(All photos © Tom Luton, except where noted)

Artist's conception of Hamilton Terminal Station, 1907

This is an artist's conception of the Hamilton Terminal Station before its construction. Of note is the large glass trainshed on the left, which was never built. This image was sold to postcard companies, and postcards of the Hamilton Terminal Station were available even before the station was completed. (The earliest postmark found so far is July 2, 1907, four and a half months before the station's opening) (Photo courtesy of the Hamilton Public Library, Local History & Archives)

Terminal Yard in the early 1920s

This view of the Terminal Yard taken during the early 1920s shows just how busy the Terminal Station used to be. The three cars along King St are HTC 610, HRER 302, and probably HTC 608. From the signs, 302 is headed for Oakville, and 608 is bound for Dundas.

Colourized postcard from 1910

This colourized postcard shows the handsome stone and brick station in all its glory. In the background is Bennett's Theatre. The earliest postmark found for this card is June 22 1909

The Hamilton Terminal Station

The Hamilton Terminal Station and the neighbouring Waldorf Hotel. The earliest postmark found for this card is August 17, 1913

postcard from 1909

This postcard has been 'photoshopped' to turn the daytime scene into a cold winter's night. The earliest postmark found for this card is April 20, 1908.

undated postcard

This postcard shows the Hamilton Terminal Station in relation to the Terminal Yard. On the storage track on the left is either HG&B 171:2 or HTC 677, which is waiting to be called out for snow clearing duties. In the middle is one of the radials in the HTC 603-608 series. The radial on the right looks to be one of the Crossen-built HRER cars, numbered 302-304 & 306. The earliest postmark found for this card is Oct 12, 1916.

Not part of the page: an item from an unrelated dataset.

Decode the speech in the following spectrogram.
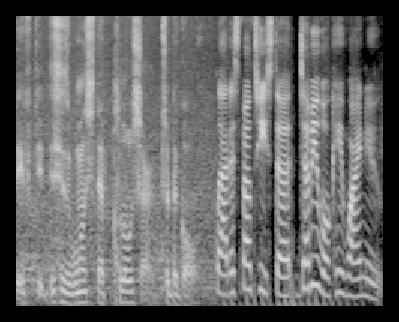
if this is one step closer to the goal. Gladys Bautista, WLKY News.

Bus platforms during WWII

This is a photo of the Bus platforms at Hamilton Terminal Station during World War II, about a decade after the end of Radial Service. The buses at the platform and to the right are both from Canada Coach lines. The one at the platform is a Ford Transit. (Photo courtesy of the Hamilton Public Library, Local History & Archives)

Aerial photo of King St, October 1945

This aerial photo taken of King St East in October 1945 shows the Hamilton Terminal Station in the centre left, just down the steet from the Royal Connaught Hotel. (Photo courtesy of the Hamilton Public Library, Local History & Archives)

Aerial photo of Main St, October 1945

Taken as part of the same flight as the photo above, this aerial photo shows the Hamilton Terminal Station bus platforms. (Photo courtesy of the Hamilton Public Library, Local History & Archives)

This 1946 colour documentary about Hamilton has a segment staring the former Hamilton Terminal Station in its later role as the intercity bus terminal. The segment starts at 4:25, and shows the bus terminal full of several different types of Canada Coach Lines buses.

Portrait of a City from Brian Potstra on Vimeo.

Sources

"Electric Railway Union Station for Hamilton, Ont" Electric Railway Review Vol 17, No 4, (January 26 1907) pg 122

Mills, John M. Cataract Traction: The Railways of HamiltonCanadian Traction Series Vol 2, Toronto, 1971

Moore, Edward T. "Dallas Railway Completes Seven-Track Interurban Terminal" Electric Railway Journal Vol 48, No 13, (September 23 1916) pg 525

"New Terminal Building at Hamilton" Electric Railway Review Vol 18, No 18, (November 2 1907) pg 736

Wilson, Paul "Lighting Up a Second Electric Age" Hamilton Spectator November 11 2007, pg G4